Variety consists of the differences in objects that add interest to


a visual image.

Variety can be achieved by using opposites or strong contrasts.

Changing the size, point of view, and angle of a single object


can add variety and interest to a visual image.

Breaking a repeating pattern can enliven a visual image.

5. Harmony
Harmony pulls the pieces of a visual image together.

Harmony can be achieved through repetition and rhythm.

Patterns or shapes can help achieve harmony.

6. Unity
Unity is the relationship among the elements of a visual that
helps all the elements

Unity can be achieved through the use of similar shapes.

Unity can be achieved through the use of a common pattern.

Unity can be achieved through the use of space.

Unity can be achieved through the use of a common


background.

7. Proportion
Proportion refers to the relative size and scale of the various elements in a
design. The issue is the relationship between objects, or parts, of a whole. This
means that it is necessary to discuss proportion in terms of the context or
standard used to determine proportions.

8. Pattern
Pattern uses the art elements in planned or random repetition to enhance
surfaces or paintings or sculptures. Patterns often occur in nature, and artists
use similar repeated motifs to create pattern in their work. Pattern increases
visual excitement by enriching surface interest.

9. Repetition
Repetition works with pattern to make the artwork seem active. The repetition
of elements of design creates unity within the artwork. Repetition strengthens
a design by tying together individual elements and bringing a sense of
consistency. It can create rhythm (regular, alternating, flowing, random,
progressive) and patterns. Variation introduced to repetition increases the level
of interest.

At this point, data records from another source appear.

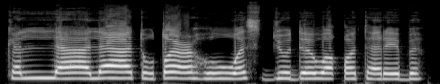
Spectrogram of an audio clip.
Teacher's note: قاف پہ جو کہ جزم ہے تو ہم قاف کو ہلاتے ہوئے یہ کلمہ پڑھیں گے · یہاں حرف الراء ہے اور اس کے نیچے زیر ہے، لہذا را کو ہلکی آواز میں پڑھنا ہے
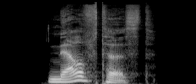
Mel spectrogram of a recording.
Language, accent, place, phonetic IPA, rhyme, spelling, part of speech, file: German, Germany, Berlin, [ˈnɛʁftəst], -ɛʁftəst, nervtest, verb, De-nervtest.ogg
- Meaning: inflection of nerven: 1. second-person singular preterite 2. second-person singular subjunctive II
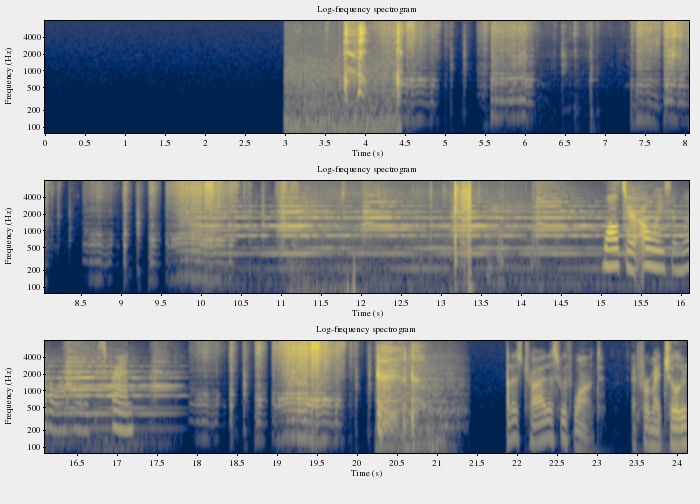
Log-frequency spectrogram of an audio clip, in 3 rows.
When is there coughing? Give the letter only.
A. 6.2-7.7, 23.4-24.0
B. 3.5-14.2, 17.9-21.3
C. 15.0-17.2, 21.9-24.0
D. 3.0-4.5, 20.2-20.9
D.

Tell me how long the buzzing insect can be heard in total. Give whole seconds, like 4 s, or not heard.
14 s.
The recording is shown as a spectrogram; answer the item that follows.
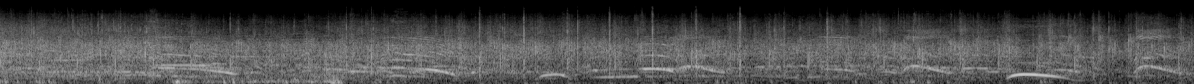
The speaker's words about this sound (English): Well, go ahead and clap your hands and lift up your voice.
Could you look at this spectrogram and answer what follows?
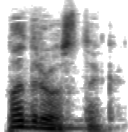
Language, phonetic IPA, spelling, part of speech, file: Russian, [pɐˈdrostək], подросток, noun, Ru-подросток.ogg
- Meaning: teenager, juvenile, youth, adolescent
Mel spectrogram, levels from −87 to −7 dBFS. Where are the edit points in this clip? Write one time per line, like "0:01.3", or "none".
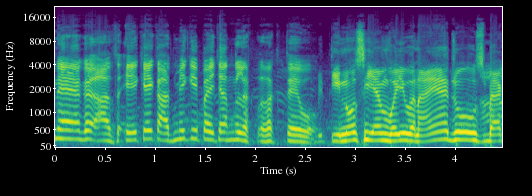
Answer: none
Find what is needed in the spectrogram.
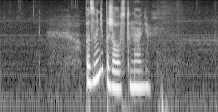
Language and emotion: Russian, neutral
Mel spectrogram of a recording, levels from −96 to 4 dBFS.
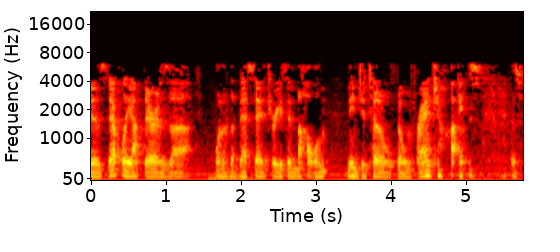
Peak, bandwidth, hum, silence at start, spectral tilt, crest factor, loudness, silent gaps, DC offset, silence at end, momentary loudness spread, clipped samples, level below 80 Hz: -10 dBFS; 6.6 kHz; none; 0 s; -4.5 dB/octave; 18 dB; -28 LUFS; none; 0.2%; 0 s; 10 LU; under 0.1%; -52 dBFS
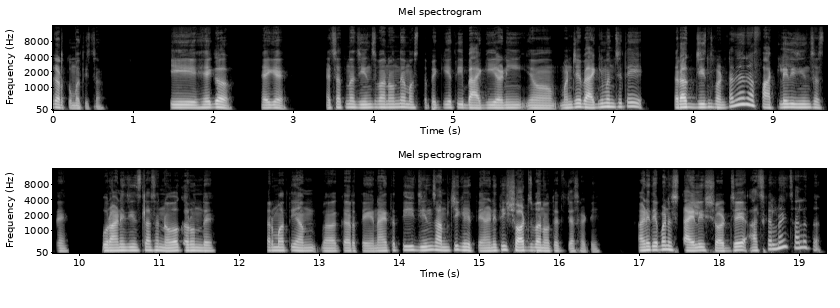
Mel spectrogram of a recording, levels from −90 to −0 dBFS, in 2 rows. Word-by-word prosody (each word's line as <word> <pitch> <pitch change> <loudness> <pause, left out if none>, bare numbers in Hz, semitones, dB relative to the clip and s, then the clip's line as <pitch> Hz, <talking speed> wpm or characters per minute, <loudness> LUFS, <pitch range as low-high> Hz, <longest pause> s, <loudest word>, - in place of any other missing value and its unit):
करतो 120 -6 -1
मग 105 - -2
तिचा. 95 -2 -14 0.9
की 125 -1 +3
"हे 125 +1 +3
गं, 130 -4 +4 0.4
हे 115 - +2
घे, 120 -1 +2
ह्याच्यातनं 115 - -5
जीन्स 130 +1 0
बनवून 135 0 +1
दे 140 - +2
मस्तपैकी, 125 0 -4
ती 130 - -1
बॅगी 115 +1 +2
आणि 115 +1 +2 0.2
अ, - - +1 0.3
म्हणजे 125 +7 +1
बॅगी 125 +4 +3
म्हणजे 155 -1 +1
ते 170 -2 -1 0.4
रग 135 +1 +5
जीन्स 135 +1 +1
म्हणतात 125 +6 -1
ना, 245 - +2
फाटलेली 130 +3 +1
जीन्स 135 0 +1
असते, 115 -2 -6 0.5
पुरानी 125 +1 +4
जीन्सला 135 +1 0
असं 135 0 0
नवं 120 +2 +4
करून 125 -1 +2
दे." 120 -1 0 0.7
तर 130 - -2
मग 130 0 +2
ती 135 - -1
अं, 120 0 0 0.4
करते. 115 -2 -3
नाहीतर 120 +4 -1
ती 150 0 +1
जीन्स 150 +3 +2
आमची 135 +3 0
घेते 135 -6 -1
आणि 120 +2 +1
ती 160 - +2
शॉर्ट्स 130 -1 +4
बनवते 120 -2 +1
तिच्यासाठी 105 -3 -9 0.5
आणि 135 +3 +4
ते 155 - +3
पण 170 -1 +3
स्टायलिश 130 +1 +2
शॉर्ट्स, 115 -2 -1
जे 150 +1 +4
आजकाल 130 +9 -4
नाही 245 +7 0
चालत. 240 0 -6
130 Hz, 180 wpm, -23 LUFS, 120-135 Hz, 0.9 s, रग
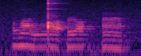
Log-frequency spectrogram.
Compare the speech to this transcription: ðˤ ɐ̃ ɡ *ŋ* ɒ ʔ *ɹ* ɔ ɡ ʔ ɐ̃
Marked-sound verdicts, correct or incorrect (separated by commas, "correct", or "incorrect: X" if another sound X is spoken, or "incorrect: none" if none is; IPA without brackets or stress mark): incorrect: ŋ͡ǃ, correct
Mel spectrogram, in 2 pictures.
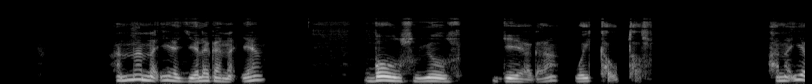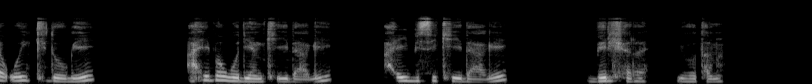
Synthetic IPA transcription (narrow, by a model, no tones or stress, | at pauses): hɐnːɐnɐʔɪjajɛlɐɡɐnɐʔɪja | bowsʊjowsʊ | ɡɪjaːɡaːwɔjkʰːɐʊt̪ʰːa̰ːsʊ̥ | hɐnɐʔɪjaʔɔjkːɪd̪o̞ːɡe̞ː | ʔɐjɪbɐwɔd̪ɪjɐnkʰiːd̪a̰ːɡe̞ː | ʔɐjbɪsːɪkʰiːd̪aːɡe̞ː | bɪɾʃɐɾɐ | jo̞ːt̪ʰɐnɐ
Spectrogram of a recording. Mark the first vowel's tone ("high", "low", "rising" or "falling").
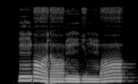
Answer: falling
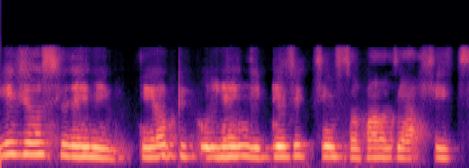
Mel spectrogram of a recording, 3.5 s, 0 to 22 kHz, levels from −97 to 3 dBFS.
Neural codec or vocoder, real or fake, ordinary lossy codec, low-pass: codec, 16 kHz, 1 kbps, FreqCodec, smaller model; fake; none; none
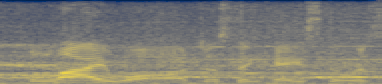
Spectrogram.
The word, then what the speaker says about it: Blaiwas: junior lightweight limit 120 7.1 pounds again that's pronounced fly wah just in case there was any confusion on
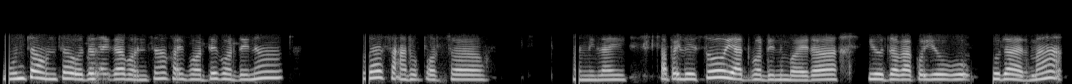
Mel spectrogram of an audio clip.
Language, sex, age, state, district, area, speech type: Nepali, female, 30-45, West Bengal, Jalpaiguri, urban, conversation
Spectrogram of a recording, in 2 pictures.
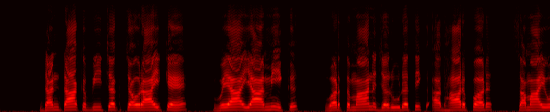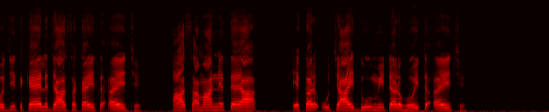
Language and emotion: Maithili, neutral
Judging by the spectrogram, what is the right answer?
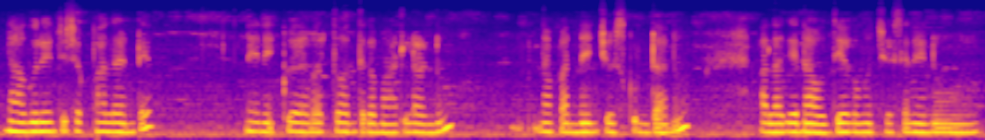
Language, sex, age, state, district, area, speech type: Telugu, female, 18-30, Andhra Pradesh, Palnadu, rural, spontaneous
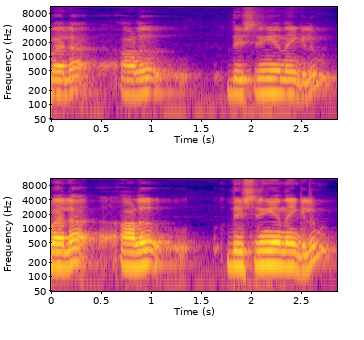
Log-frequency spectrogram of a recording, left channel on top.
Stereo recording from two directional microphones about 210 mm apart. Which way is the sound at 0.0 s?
35° right (ahead or behind).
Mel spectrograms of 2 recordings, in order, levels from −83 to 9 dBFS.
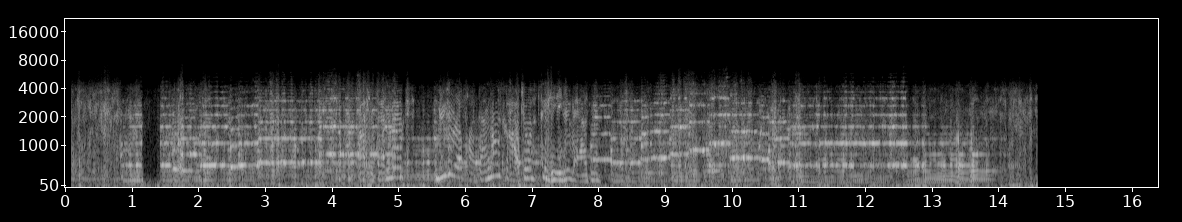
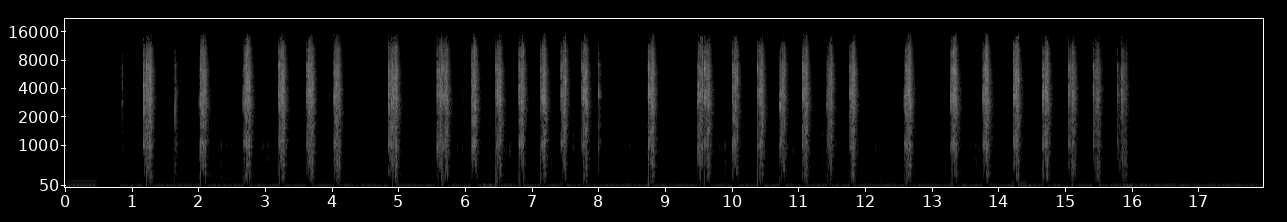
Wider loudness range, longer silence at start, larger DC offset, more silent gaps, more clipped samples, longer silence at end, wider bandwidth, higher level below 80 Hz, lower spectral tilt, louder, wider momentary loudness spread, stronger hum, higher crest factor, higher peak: about the same, 4 LU vs 2 LU; second, 0.1 s vs 1.15 s; neither; neither; neither; second, 1.85 s vs 2.05 s; second, 5.8 kHz vs 15.5 kHz; first, -42 dBFS vs -76 dBFS; first, -8 dB/octave vs 3.5 dB/octave; first, -21 LUFS vs -35 LUFS; about the same, 10 LU vs 9 LU; neither; second, 16 dB vs 30 dB; first, -6 dBFS vs -10 dBFS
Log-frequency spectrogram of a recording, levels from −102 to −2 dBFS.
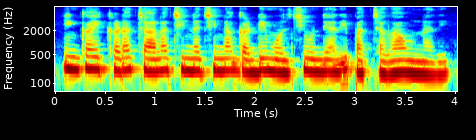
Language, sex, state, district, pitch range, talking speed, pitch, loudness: Telugu, female, Telangana, Hyderabad, 180-210 Hz, 150 wpm, 200 Hz, -13 LUFS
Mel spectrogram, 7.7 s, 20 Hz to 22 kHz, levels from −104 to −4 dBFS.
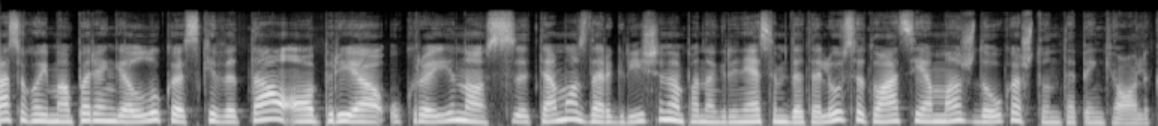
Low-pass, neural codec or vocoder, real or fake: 14.4 kHz; none; real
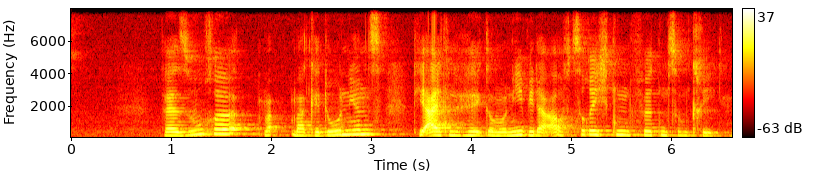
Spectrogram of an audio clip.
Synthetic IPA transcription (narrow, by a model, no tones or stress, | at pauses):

10.Rhythm
Rhythm is the repetition of visual movement of the elements-colors, shapes,
lines, values, forms, spaces, and textures. Variety is essential to keep rhythms
exciting and active, and to avoid monotony. Movement and rhythm work
together to create the visual equivalent of a musical beat.

Reference:
o http://www.usask.ca/education/coursework/skaalid/textindex.htm
o http://flyeschool.com/content/elements-artdesign-and-principlesdesignorganization
o http://www.johnlovett.com/test.htm
o http://www.incredibleart.org/files/elements2.htm
o http://char.txa.cornell.edu/language/element/element.htm
o http://www.j6design.com.au/6-principles-of-design/
o http://www.projectarticulate.org/principles.php
o https://creativemarket.com/blog/2013/12/02/10-basic-elements-of-design
o http://www.snoqualmie.wednet.edu/schools/ckms/information/curriculum/
art/elements_of_design.htm#Value
Interface Hall of Shame - Visual Elements
The Language of Design
University of Texas - Austin
o http://www.iarchitect.com/visual.htm